* _EXERCISE BRIEF_
Set down all of the entries below word for word, with the pictures left out.

***** PROVIDED RECORDS *****

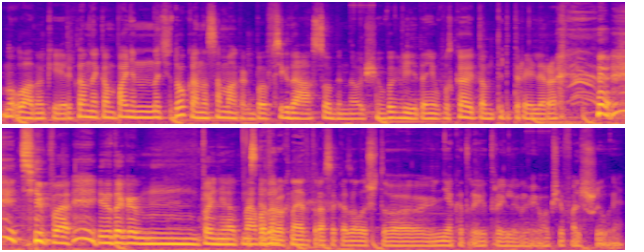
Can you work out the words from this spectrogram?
ну ладно, окей, рекламная кампания на Naughty Dog, она сама как бы всегда особенно очень выглядит, они выпускают там три трейлера, типа, и ты такой, «М, понятно, из а потом... которых на этот раз оказалось, что некоторые трейлеры вообще фальшивые.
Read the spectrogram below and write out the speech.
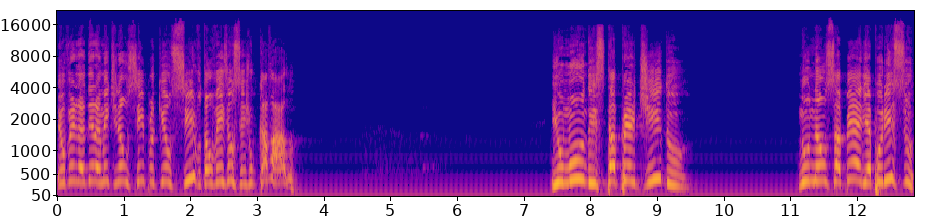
Eu verdadeiramente não sei porque eu sirvo, talvez eu seja um cavalo. E o mundo está perdido no não saber, e é por isso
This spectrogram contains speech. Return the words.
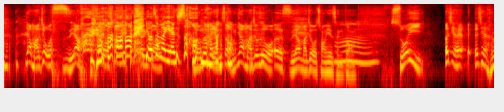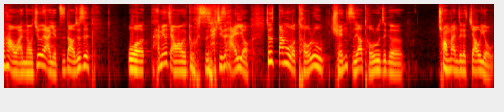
要么就我死，要么 就我创业有这么严重？有那么严重？要么就是我饿死，要么就我创业成功。哦、所以，而且还而且很好玩哦，Julia 也知道，就是我还没有讲完我的故事，其实还有，就是当我投入全职要投入这个创办这个交友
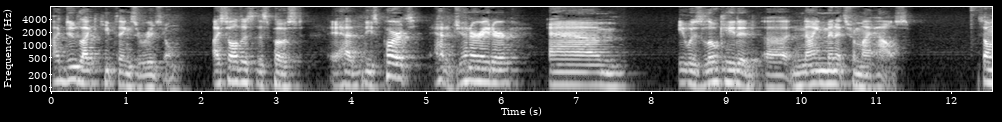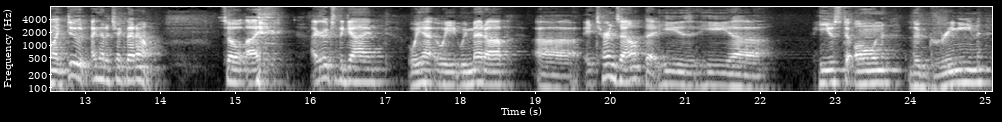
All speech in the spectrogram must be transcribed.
I do like to keep things original. I saw this this post. It had these parts, had a generator, and it was located uh, nine minutes from my house. So I'm like, dude, I gotta check that out. So I I wrote to the guy. We had we we met up uh, it turns out that he's he uh, he used to own the green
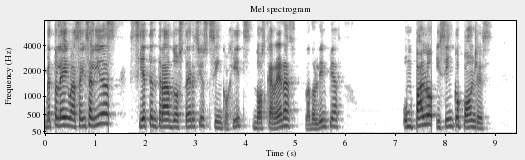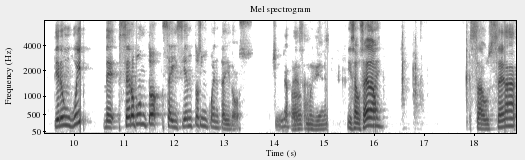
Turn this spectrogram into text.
Beto Leiva, seis salidas, siete entradas, dos tercios, cinco hits, dos carreras, las dos limpias, un palo y cinco ponches. Tiene un whip de 0.652. Chingate Todo esa. muy bien. Y Sauceda. Sauceda.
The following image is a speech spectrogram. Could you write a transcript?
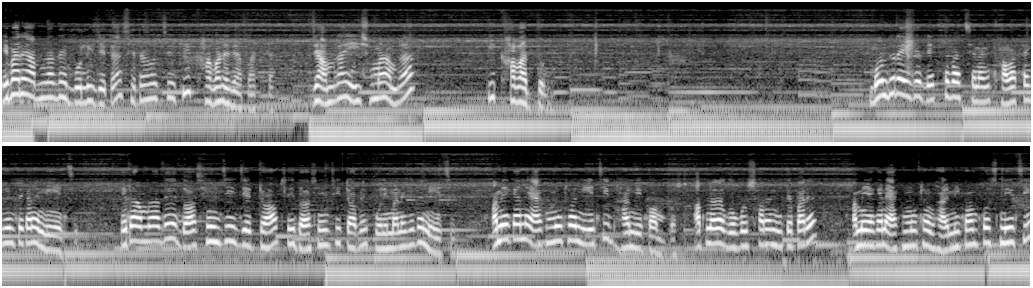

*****

* _EXPECTED ANSWER_
Can you work out the words from this spectrogram?
ну ладно, окей, рекламная кампания на Naughty Dog, она сама как бы всегда особенно очень выглядит, они выпускают там три трейлера, типа, и ты такой, «М, понятно, из а потом... которых на этот раз оказалось, что некоторые трейлеры вообще фальшивые.
Read the spectrogram below and write out the speech.
Eu verdadeiramente não sei porque eu sirvo, talvez eu seja um cavalo. E o mundo está perdido no não saber, e é por isso
This spectrogram contains speech. Return the words.
要么就我死，要么 就我创业有这么严重？有那么严重？要么就是我饿死，要么就我创业成功。哦、所以，而且还而且很好玩哦，Julia 也知道，就是我还没有讲完我的故事，其实还有，就是当我投入全职要投入这个创办这个交友
All speech in the spectrogram must be transcribed.
I do like to keep things original. I saw this this post. It had these parts, had a generator, and it was located uh, nine minutes from my house. So I'm like, dude, I gotta check that out. So I I wrote to the guy. We had we we met up uh, it turns out that he's he uh, he used to own the green
Turn this spectrogram into text.
Beto Leiva, seis salidas, siete entradas, dos tercios, cinco hits, dos carreras, las dos limpias, un palo y cinco ponches. Tiene un whip de 0.652. Chingate Todo esa. muy bien. Y Sauceda. Sauceda.
The following image is a speech spectrogram. Could you write a transcript?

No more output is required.